As we have said before, social media is just a new term for the internet and social networks are just part of the ecosystem. Not using the internet and/or thinking about how to engage people on their mobile phones (where the focus and attention clearly is) in 2016, is like eating bacon and ice cream 7 days a week and never working out. Some people might survive, but the vast majority will drop dead too soon. Don’t be part of the latter group.
Playing it too safe, is super dangerous for your (business’) health!
We help brands and businesses win online. Too abstract? Well let me explain it a bit further.
Most companies are trying to do more online, generate business from their own e-commerce store and/or strike up a conversation with clients/customers/prospects via digital channels and just don’t know how. Either they don’t have anyone on staff who is skilled in these areas (so we fill that void) OR they do, but those people often don’t know how to approach marketing in the year that we live in. So many senior marketers are employing old and/or safe tactics without understanding how to navigate the current terrain.
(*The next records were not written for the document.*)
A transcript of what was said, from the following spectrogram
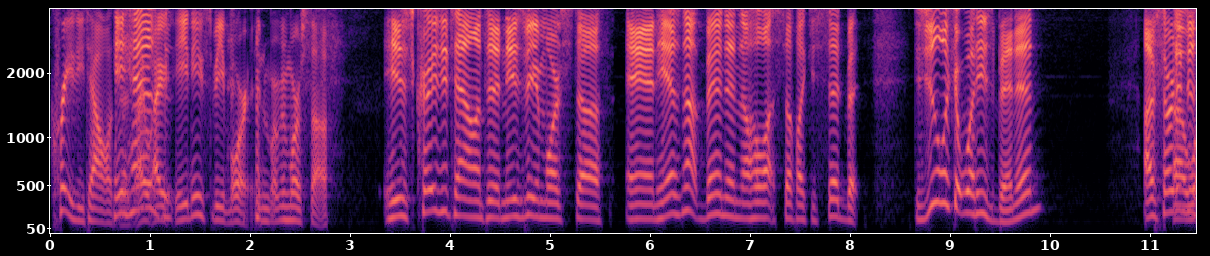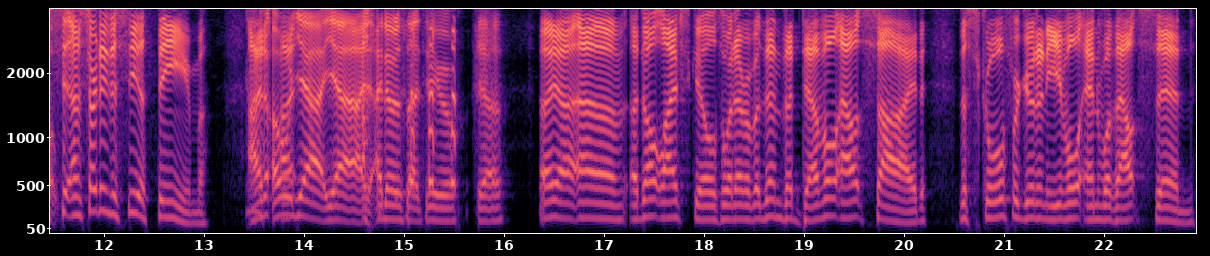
crazy talented I- has- I- he needs to be more in more, more stuff He's crazy talented, needs to be in more stuff, and he has not been in a whole lot of stuff like you said. But did you look at what he's been in? I'm starting Uh, to see. I'm starting to see a theme. I don't, oh I- yeah yeah I, I noticed that too yeah Oh yeah, um, adult life skills, whatever. But then the devil outside, the school for good and evil, and without sin.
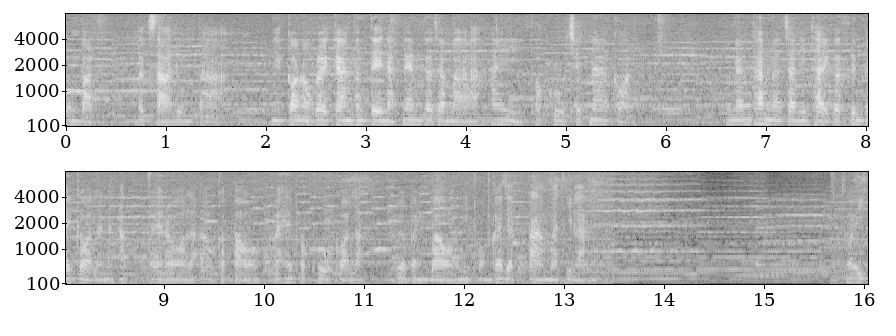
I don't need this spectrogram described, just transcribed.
บำบัดรักษาดวงตาเนี่ยก่อนออกรายการพันเตหนักแน่นก็จะมาให้พ่อครูเช็ดหน้าก่อนวันนั้นท่านอาจารย์นินไทยก็ขึ้นไปก่อนแล้วนะครับ ไปรอแล้วเอากระเป๋าไปให้พ่อครูก่อนละเพื่อแบ่งเบานี่ผมก็จะตามมาทีหลัง ก็อีก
This is a recipe for disaster.
You see, many Marketing Directors have earned their roles over the last decade, and given their trajectory they didn’t have to get into the trenches on social media. As a result they lack the fundamental understanding of how to use it and how to explain the merits to their bosses. It is safer to stick with what they know, than to experiment and explore with social. We look to join their team and help them change that way of thinking and really make a difference through their social efforts. We make it clear that their brand is “on social media” whether they choose to engage in it or not. Those that get it, are one step closer to harnessing the power of it.
We believe that business drives social and not the other way around. First we define what the goals are for the company and then we lay in a social strategy commensurate with those goals. Once we know what we want to do as a team, then we solve for X. Social is about much more than Tweets and Likes and we create a much deeper and holistic digital plan. Website traffic is mission critical as it generates opportunities for an immediate sale and also creates a pool of people to retarget, email and/or communicate with via social channels. We want to get a lot of potential prospects into the ecosystem and then deploy multiple tactics to continue the conversation and move them down the funnel towards transacting with us.
We tell brands:
Don’t try to sell online and then not have Google Analytics (or an equivalent) to analyze the data.
Don’t have Google Analytics setup, but not look at the data.
Don’t spend money on print, radio and TV and then argue about not wanting to spend on social because you can’t measure it.
Don’t stop spending on Facebook because it is pay to play. Start spending on Facebook because it is the most powerful Ads platform ever.
Don’t email “blast”. Have a real CRM strategy in place and email with some purpose.
In the end of the day, stop talking about what doesn’t work (especially without proof) and start focusing on understanding the market and figuring out what does. Things change and tools evolve. If Gary Vaynerchuk put the video above out today, it probably would have been posted natively on Facebook first because that is what the times demand.
It is hard keeping up with the changes, that is true. Good thing we are here.